EXERCISE BRIEF:
Leaving every image behind, reproduce the records word for word.

SUPPLIED INFORMATION:
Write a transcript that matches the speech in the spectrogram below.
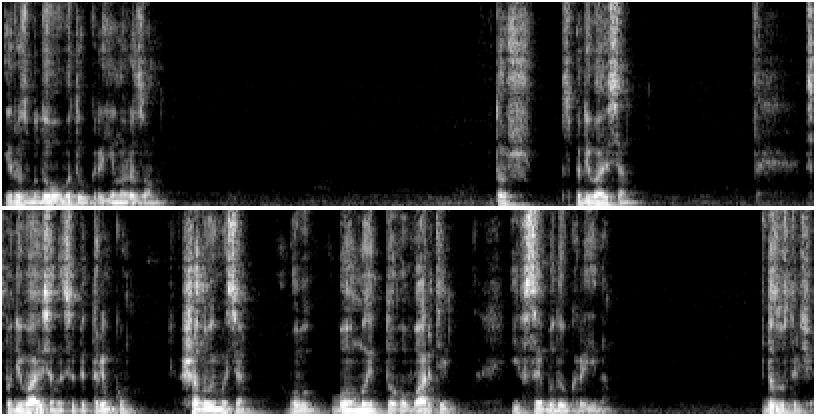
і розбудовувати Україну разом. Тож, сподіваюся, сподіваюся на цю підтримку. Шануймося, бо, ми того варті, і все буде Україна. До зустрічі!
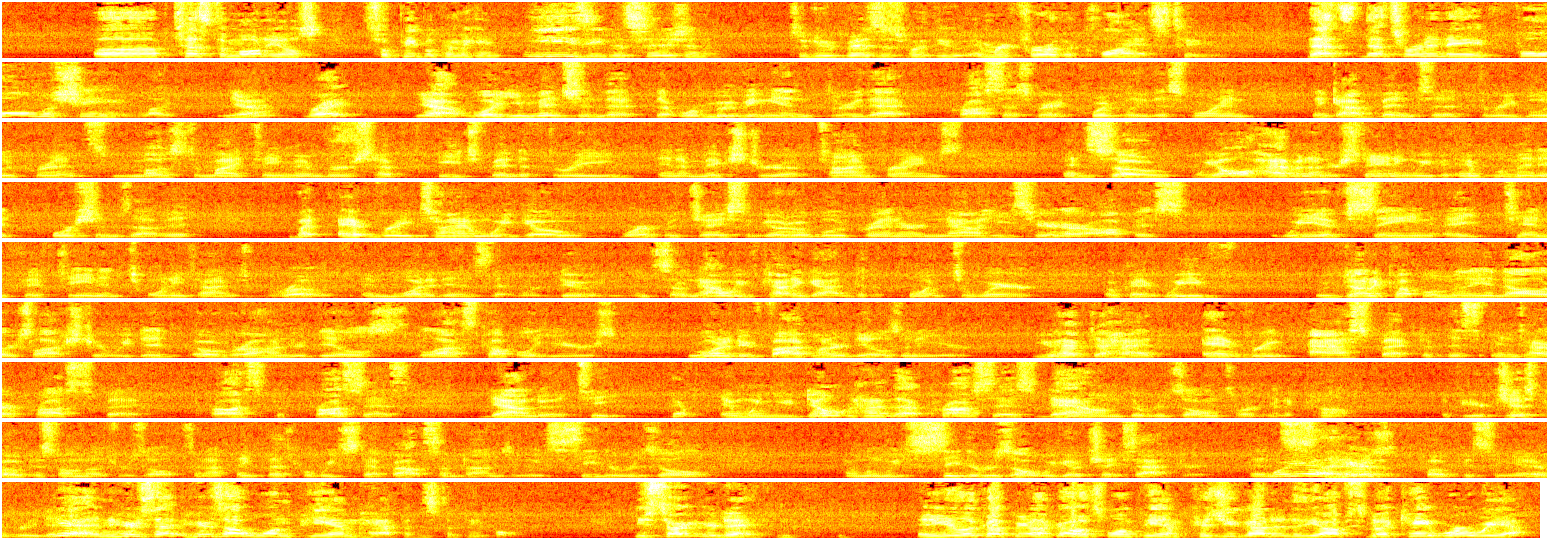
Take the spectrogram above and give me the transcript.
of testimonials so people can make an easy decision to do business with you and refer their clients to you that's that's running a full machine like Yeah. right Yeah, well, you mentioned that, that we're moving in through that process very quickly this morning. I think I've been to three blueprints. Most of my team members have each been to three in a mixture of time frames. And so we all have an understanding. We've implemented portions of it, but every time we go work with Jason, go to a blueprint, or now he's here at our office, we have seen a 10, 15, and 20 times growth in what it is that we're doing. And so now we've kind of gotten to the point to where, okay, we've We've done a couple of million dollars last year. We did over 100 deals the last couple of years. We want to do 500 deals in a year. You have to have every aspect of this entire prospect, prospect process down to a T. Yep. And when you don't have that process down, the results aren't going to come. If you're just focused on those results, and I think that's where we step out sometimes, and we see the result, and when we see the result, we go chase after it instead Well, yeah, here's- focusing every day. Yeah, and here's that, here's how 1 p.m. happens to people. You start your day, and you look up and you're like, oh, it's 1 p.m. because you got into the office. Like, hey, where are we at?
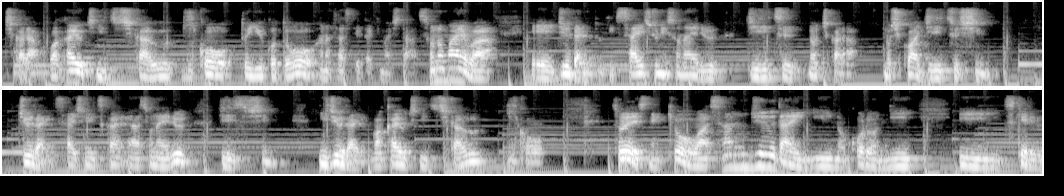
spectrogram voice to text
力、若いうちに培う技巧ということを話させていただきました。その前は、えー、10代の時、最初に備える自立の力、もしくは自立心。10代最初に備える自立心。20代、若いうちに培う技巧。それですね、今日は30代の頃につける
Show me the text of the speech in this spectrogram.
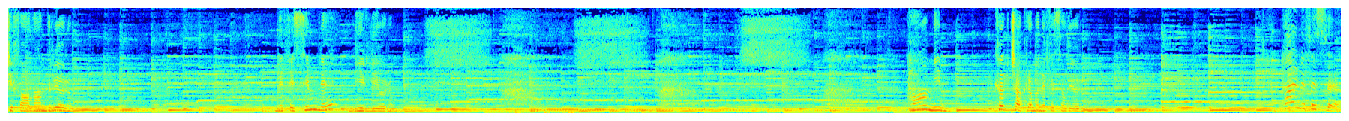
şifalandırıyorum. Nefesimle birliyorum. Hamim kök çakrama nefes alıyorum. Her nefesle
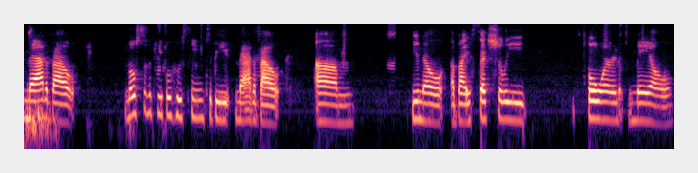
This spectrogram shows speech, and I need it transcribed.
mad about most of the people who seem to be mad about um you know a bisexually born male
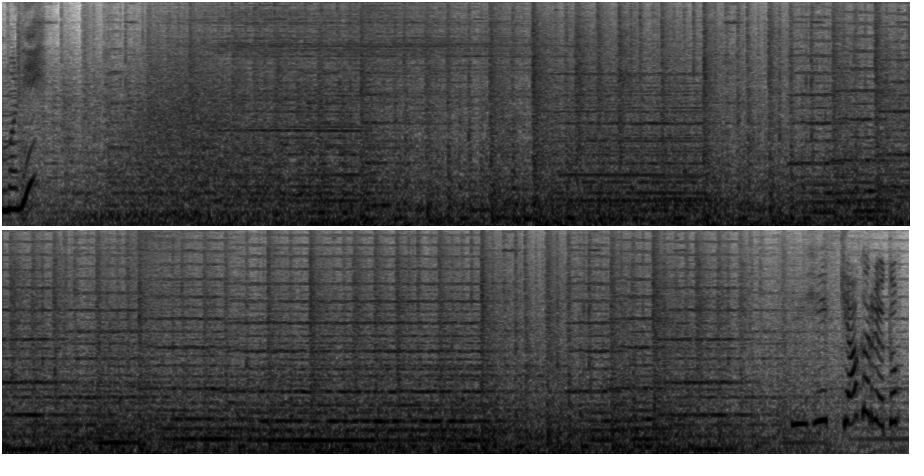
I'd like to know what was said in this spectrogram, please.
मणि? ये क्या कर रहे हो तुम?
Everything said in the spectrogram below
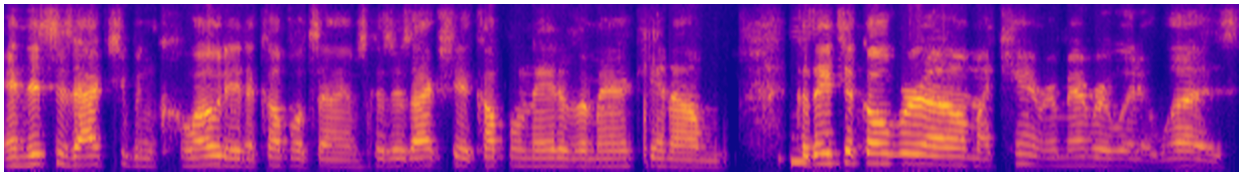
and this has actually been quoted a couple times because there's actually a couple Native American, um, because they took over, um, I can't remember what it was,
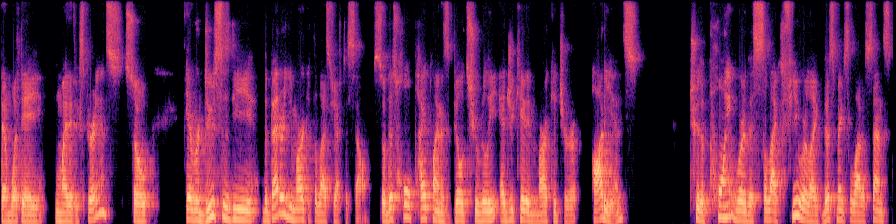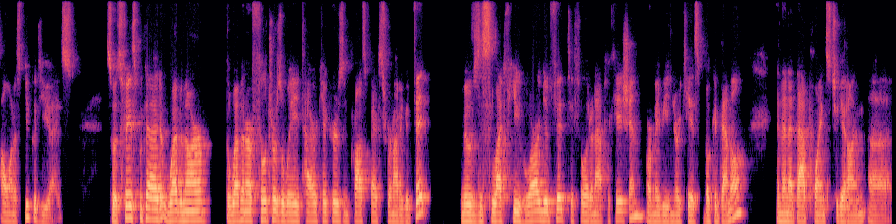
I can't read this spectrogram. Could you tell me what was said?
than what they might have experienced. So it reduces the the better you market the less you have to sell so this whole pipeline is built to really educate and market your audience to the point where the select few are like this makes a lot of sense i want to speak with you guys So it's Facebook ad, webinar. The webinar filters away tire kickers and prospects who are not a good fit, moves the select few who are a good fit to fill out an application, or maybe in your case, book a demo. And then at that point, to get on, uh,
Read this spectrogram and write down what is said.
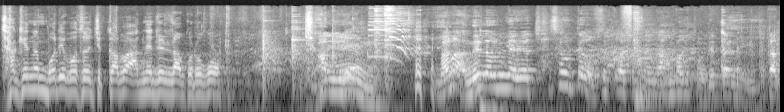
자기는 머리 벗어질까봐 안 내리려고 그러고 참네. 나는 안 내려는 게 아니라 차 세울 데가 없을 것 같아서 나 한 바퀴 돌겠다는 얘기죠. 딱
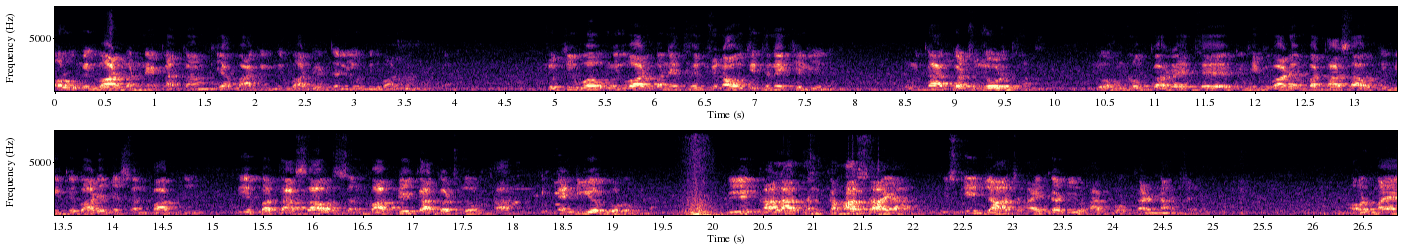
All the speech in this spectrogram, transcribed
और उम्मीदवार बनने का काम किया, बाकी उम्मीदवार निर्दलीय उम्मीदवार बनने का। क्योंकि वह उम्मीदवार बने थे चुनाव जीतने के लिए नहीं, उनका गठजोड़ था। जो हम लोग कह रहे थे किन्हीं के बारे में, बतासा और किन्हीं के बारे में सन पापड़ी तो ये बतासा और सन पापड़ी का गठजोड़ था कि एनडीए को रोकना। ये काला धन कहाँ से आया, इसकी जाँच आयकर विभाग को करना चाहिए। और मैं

TASK SOLUTION:
Write a transcript that matches the speech in the spectrogram below.
і розбудовувати Україну разом. Тож, сподіваюся, сподіваюся на цю підтримку. Шануймося, бо, ми того варті, і все буде Україна. До зустрічі!
Take the spectrogram above and give me the transcript.
of testimonials so people can make an easy decision to do business with you and refer their clients to you that's that's running a full machine like Yeah. right Yeah, well, you mentioned that, that we're moving in through that process very quickly this morning. I think I've been to three blueprints. Most of my team members have each been to three in a mixture of time frames. And so we all have an understanding. We've implemented portions of it, but every time we go work with Jason, go to a blueprint, or now he's here at our office, we have seen a 10, 15, and 20 times growth in what it is that we're doing. And so now we've kind of gotten to the point to where, okay, we've We've done a couple of million dollars last year. We did over 100 deals the last couple of years. We want to do 500 deals in a year. You have to have every aspect of this entire prospect, prospect process down to a T. Yep. And when you don't have that process down, the results aren't going to come. If you're just focused on those results, and I think that's where we step out sometimes, and we see the result, and when we see the result, we go chase after it instead Well, yeah, here's- focusing every day. Yeah, and here's that, here's how 1 p.m. happens to people. You start your day, and you look up and you're like, oh, it's 1 p.m. because you got into the office. Like, hey, where are we at?
spectrogram voice to text
力、若いうちに培う技巧ということを話させていただきました。その前は、えー、10代の時、最初に備える自立の力、もしくは自立心。10代最初に備える自立心。20代、若いうちに培う技巧。それですね、今日は30代の頃につける
Show me the text of the speech in this spectrogram.
şifalandırıyorum. Nefesimle birliyorum. Hamim kök çakrama nefes alıyorum. Her nefesle
This spectrogram shows speech, and I need it transcribed.
mad about most of the people who seem to be mad about um you know a bisexually born male
I'd like to know what was said in this spectrogram, please.
मणि? ये क्या कर रहे हो तुम?
Everything said in the spectrogram below
and this has actually been quoted a couple times because there's actually a couple Native American, um, because they took over, um, I can't remember what it was,
I can't read this spectrogram. Could you tell me what was said?
than what they might have experienced. So it reduces the the better you market the less you have to sell so this whole pipeline is built to really educate and market your audience to the point where the select few are like this makes a lot of sense i want to speak with you guys So it's Facebook ad, webinar. The webinar filters away tire kickers and prospects who are not a good fit, moves the select few who are a good fit to fill out an application, or maybe in your case, book a demo. And then at that point, to get on, uh,
Read this spectrogram and write down what is said.
자기는 머리 벗어질까봐 안 내리려고 그러고 참네. 나는 안 내려는 게 아니라 차 세울 데가 없을 것 같아서 나 한 바퀴 돌겠다는 얘기죠. 딱
All the speech in this spectrogram, transcribed
और उम्मीदवार बनने का काम किया, बाकी उम्मीदवार निर्दलीय उम्मीदवार बनने का। क्योंकि वह उम्मीदवार बने थे चुनाव जीतने के लिए नहीं, उनका गठजोड़ था। जो हम लोग कह रहे थे किन्हीं के बारे में, बतासा और किन्हीं के बारे में सन पापड़ी तो ये बतासा और सन पापड़ी का गठजोड़ था कि एनडीए को रोकना। ये काला धन कहाँ से आया, इसकी जाँच आयकर विभाग को करना चाहिए। और मैं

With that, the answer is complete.